The following letter to the editor by ITLA President Christopher T. Hurley was published in Crain’s Chicago Business on January 23, 2017.
Gov. Bruce Rauner disingenuously claims that he’d like a balanced approach to improving workers’ compensation (“Bruce Rauner: My case for workers’ comp reform”), but demands that workers, especially those nearing retirement age, bear the financial brunt of his proposed changes.
In truth, Illinoisans already forfeited longstanding rights as part of the 2011 changes to Illinois workers comp’ laws – the same legislation that prompted a steep jump in insurance companies’ profits without a concurrent fall in the cost to employers, due to the state’s lax regulation of workers’ comp insurers.
The governor’s effort to cut the number of injured workers eligible to receive benefits would only shift the price of workplace injury to taxpayers. Workers are consumers and business customers, too. Reducing their economic wherewithal and forcing them to seek charity medical care only ensures that the rest of us will collectively absorb the costs that should instead be covered by a robust workers’ comp system.
The governor has said Illinois should emulate Indiana. But he ignores the fact that wages are a primary driver behind an employer’s workers’ comp expenses – and that Illinoisans earn more than Hoosiers (something most of us view as a positive). He also glosses over the morally repugnant discrepancy in how much less Indiana values serious injuries. As Crain’s recently reported, a lost thumb is worth $108,584 under Illinois law while Indiana offers less than half that amount.
The first step towards fixing our state’s economy is for the governor to rectify his ongoing failure to enact a budget – a feat accomplished by all of his predecessors, Republicans and Democrats. Thereafter, the reform agenda he should be focusing on is safer workplaces and stricter oversight of workers’ comp insurers, not further eroding injured workers’ rights.
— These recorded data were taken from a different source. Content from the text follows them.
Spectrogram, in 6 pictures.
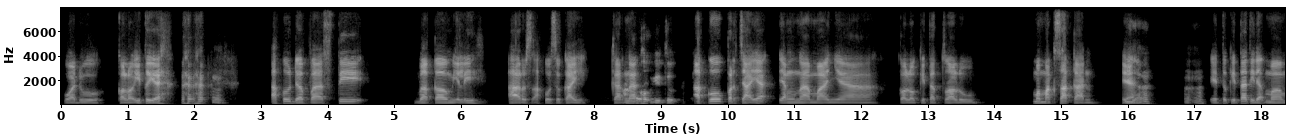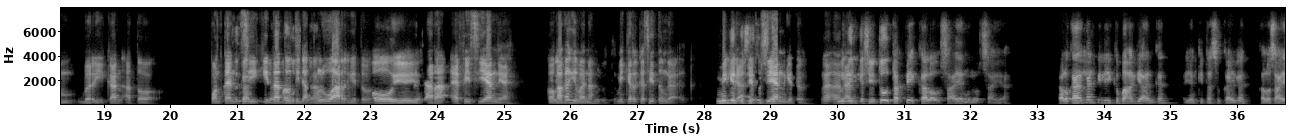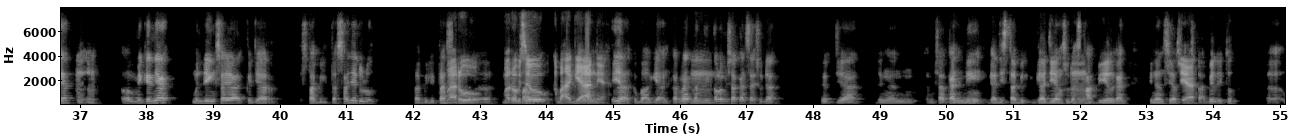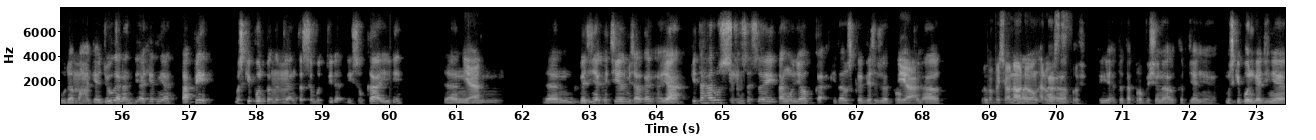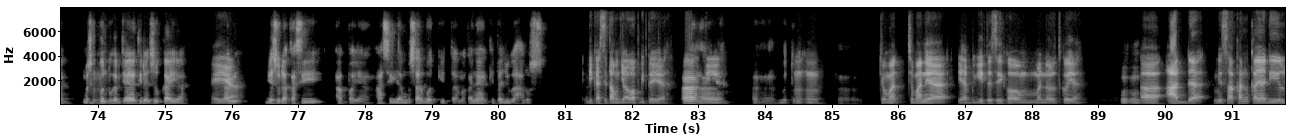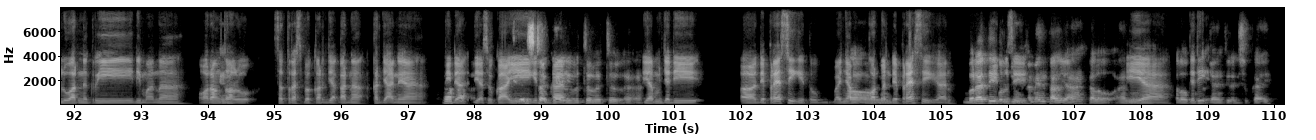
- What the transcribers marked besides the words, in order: chuckle; laughing while speaking: "Oh"; other background noise; laugh
- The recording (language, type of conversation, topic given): Indonesian, unstructured, Apakah Anda lebih memilih pekerjaan yang Anda cintai dengan gaji kecil atau pekerjaan yang Anda benci dengan gaji besar?
- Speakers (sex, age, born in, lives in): male, 25-29, Indonesia, Indonesia; male, 35-39, Indonesia, Indonesia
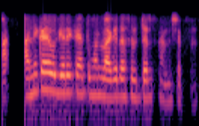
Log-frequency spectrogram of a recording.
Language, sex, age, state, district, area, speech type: Marathi, male, 18-30, Maharashtra, Kolhapur, urban, conversation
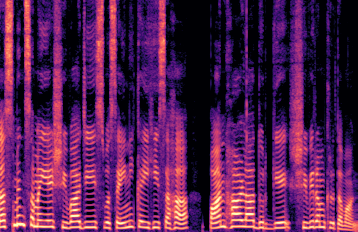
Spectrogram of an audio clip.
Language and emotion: Sanskrit, neutral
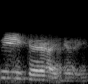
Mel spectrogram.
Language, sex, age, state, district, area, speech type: Hindi, female, 30-45, Uttar Pradesh, Prayagraj, rural, conversation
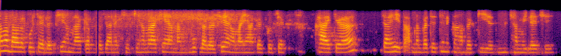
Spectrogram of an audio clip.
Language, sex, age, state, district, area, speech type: Maithili, female, 18-30, Bihar, Purnia, rural, conversation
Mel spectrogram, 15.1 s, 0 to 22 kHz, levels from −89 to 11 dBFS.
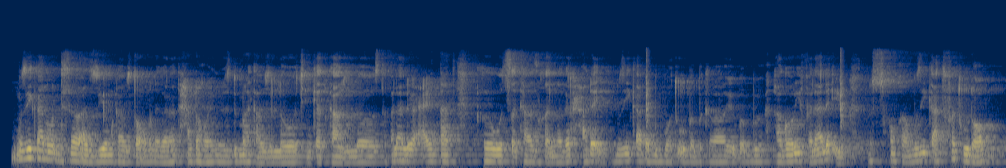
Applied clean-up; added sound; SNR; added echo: none; Snare drum; 17 dB; reverberation time 1.3 s.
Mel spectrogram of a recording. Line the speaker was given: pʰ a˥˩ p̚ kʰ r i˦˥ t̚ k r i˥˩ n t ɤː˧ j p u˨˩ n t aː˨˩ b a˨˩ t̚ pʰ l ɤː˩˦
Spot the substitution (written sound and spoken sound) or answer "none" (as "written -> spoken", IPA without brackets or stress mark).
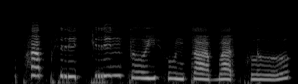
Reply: p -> h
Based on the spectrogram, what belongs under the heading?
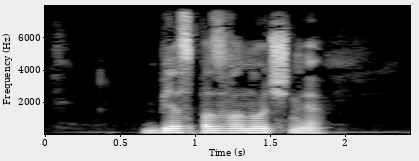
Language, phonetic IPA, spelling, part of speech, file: Russian, [bʲɪspəzvɐˈnot͡ɕnəjə], беспозвоночное, adjective / noun, Ru-беспозвоночное.ogg
- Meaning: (adjective) neuter nominative/accusative singular of беспозвоно́чный (bespozvonóčnyj); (noun) invertebrate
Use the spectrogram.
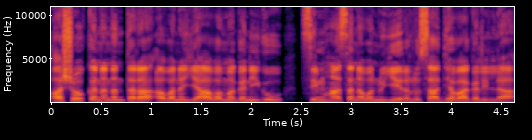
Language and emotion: Kannada, neutral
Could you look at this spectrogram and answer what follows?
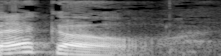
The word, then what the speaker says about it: echo: Verb echo. E-C-H long O. Echo.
Christopher T. Hurley
President, Illinois Trial Lawyers Association